* **Problem requirements**:
Starting with the line that contains "Reference: pʰ ə" and stopping after the line that contains "For each sound", return each line below exactly as written, with no others.

* **Records supplied**:

★ ★ ★ ★ ★ ★ ★

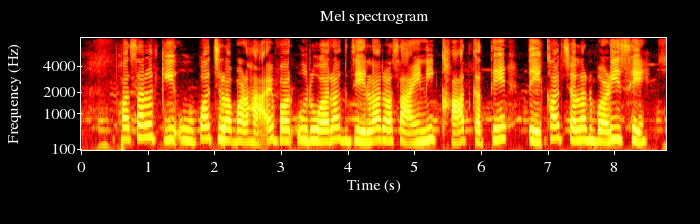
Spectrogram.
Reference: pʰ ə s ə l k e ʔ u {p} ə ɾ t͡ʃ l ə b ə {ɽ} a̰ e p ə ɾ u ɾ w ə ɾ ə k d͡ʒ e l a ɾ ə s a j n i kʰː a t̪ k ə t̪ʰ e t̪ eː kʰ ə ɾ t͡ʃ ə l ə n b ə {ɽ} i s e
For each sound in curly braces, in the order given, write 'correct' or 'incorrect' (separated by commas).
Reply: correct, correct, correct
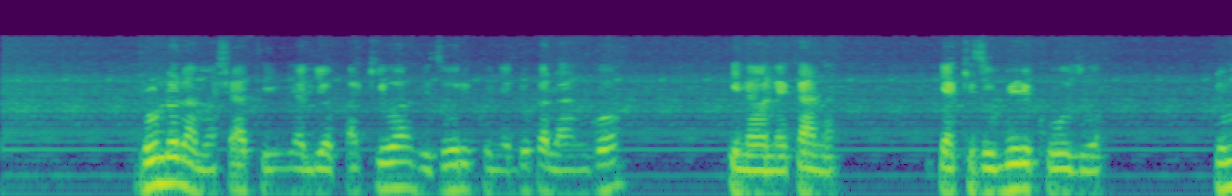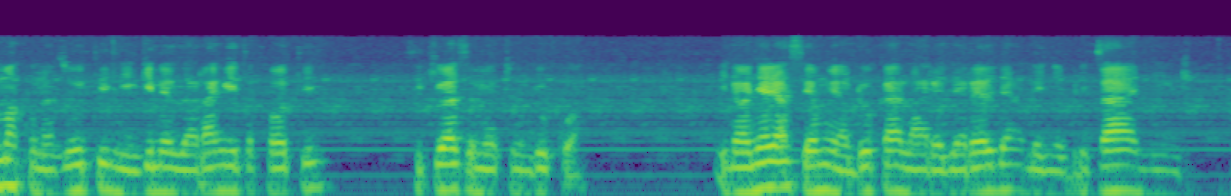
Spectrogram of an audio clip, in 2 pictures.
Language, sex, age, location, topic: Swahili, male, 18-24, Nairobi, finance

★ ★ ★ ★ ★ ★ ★

* **Solution for this problem**:
Reference: pʰ ə s ə l k e ʔ u {p} ə ɾ t͡ʃ l ə b ə {ɽ} a̰ e p ə ɾ u ɾ w ə ɾ ə k d͡ʒ e l a ɾ ə s a j n i kʰː a t̪ k ə t̪ʰ e t̪ eː kʰ ə ɾ t͡ʃ ə l ə n b ə {ɽ} i s e
For each sound in curly braces, in the order given, write 'correct' or 'incorrect' (separated by commas).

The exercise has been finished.